Molten steel is processed at the melt shop. Forge products, such as axles and spindles, are manufactured for the construction, rail and armament industries, it said.

The company said consultations would be in accordance with section 189 of the Labour Relations Act, and that all employees and trade unions at Vereeniging would soon receive formal notification.

Negotiations would be about mothballing some of the operations and placing others under care and maintenance.

It was envisaged that the operations from the Vereeniging mills could be merged with its Newcastle works.

The National Union of Metalworkers of SA (Numsa) said it supported the government’s call for a moratorium on retrenchments and would “defend jobs”.

Gideon du Plessis, general secretary of Solidarity, said yesterday the trade union had signed a “plan” to limit retrenchments in the mining sector. The mining industry was a major customer of the steel industry.

SA’s second-largest steel maker Evraz Highveld Steel & Vanadium, based in Emalahleni, is in business rescue. It is holding a creditors’ meeting today to ascertain whether it will be able to save parts of the company.

ArcelorMittal SA said it had been “engaging extensively” with the government on the imposition of protective tariffs and antidumping duties on growing Chinese steel imports.

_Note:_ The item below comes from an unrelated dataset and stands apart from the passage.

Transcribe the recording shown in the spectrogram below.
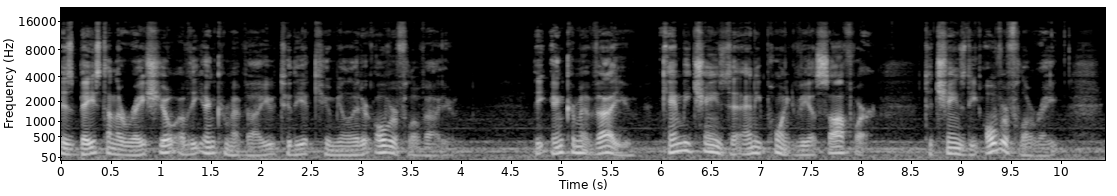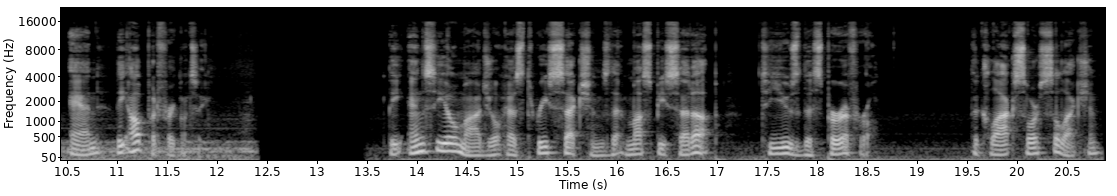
is based on the ratio of the increment value to the accumulator overflow value. The increment value can be changed at any point via software to change the overflow rate and the output frequency. The NCO module has three sections that must be set up to use this peripheral. The clock source selection,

It also wanted more domestically produced steel products to be used in state infrastructure projects.

Two weeks ago, labour and business jointly presented to the government 10 “core collective demands” to prevent a tsunami of job losses in SA’s steel sector.

Among the demands were the imposition of tariffs to stop cheap steel imports from China; the designation of steel for government infrastructure spend; the “urgent roll-out” of the state’s 18 strategic integrated infrastructure projects; and delaying the implementation of the proposed carbon tax on the sector.


Source – BD Live